Once all the favourable testimony has been elicited, move to the attack. The most effective way attack an expert witness’ opinion is by varying or adding to the facts underlying the expert’s opinion. This involves asking the expert if his or her opinion would be different if the facts assumed were varied in a certain manner. If the witness admits that the opinion would change, showing that facts not considered by the expert are true may significantly reduce the impact of the expert’s opinion. If the witness’ opinion never varies whatever the facts may be, the witness will lose credibility in the eyes of the trier of fact.
Similarly, counsel can attack the assumptions the expert used to formulate their opinion. It is effective to ask the expert witness to alter an assumption by substituting one the cross examiner believes in more consistent with the evidence. Again, if the expert agrees it can reduce the impact of the expert’s opinion.

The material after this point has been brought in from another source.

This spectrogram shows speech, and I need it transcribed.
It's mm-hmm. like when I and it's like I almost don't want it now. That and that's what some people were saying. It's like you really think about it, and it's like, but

Finally, an expert’s opinion often depends upon facts to be established by other witnesses. Accordingly, successfully challenging the factual basis of the expert’s opinion during the cross-examination of other witnesses will undermine the expert’s testimony. In this situation, a cross-examiner need only have expert to admit that those facts are important to the opinion rendered.
Cross-examination should not be feared. While it takes a great deal of experience and innate ability to become a brilliant cross-examiner, a lawyer can become an effective one quite quickly by adhering to these general rules.
There is a lot of drudgery in civil litigation. The preparation and execution of an effective cross-examination makes the drudgery worthwhile.
Published September 2006
 Originally presented by Jim Orr as part of the Advocates’ Society continuing legal education seminar, "A Trial from A to Z", May 26, 2006.
 Browne v. Dunn (1893), 6 R. 67 (H.L.)
 The steps set out below are based on information compiled from the following sources: The Honourable Mr. Justice Dan Ferguson, “How to Cross-Examine on a Transcript” (1999) 18th Advocates Society Journal 19; S. Lubet, Modern Trial Advocacy Analysis and Practice, Canadian Edition (NITA, 1995) at 111-140; and Thomas Mauet, Fundamentals of Trial Techniques, Canadian Edition (Toronto: Little, Brown & Company, 1984) at 229-241
 R.S.O. 1990, c. E.23
 R. v. Mohan, , 2 S.C.R. 9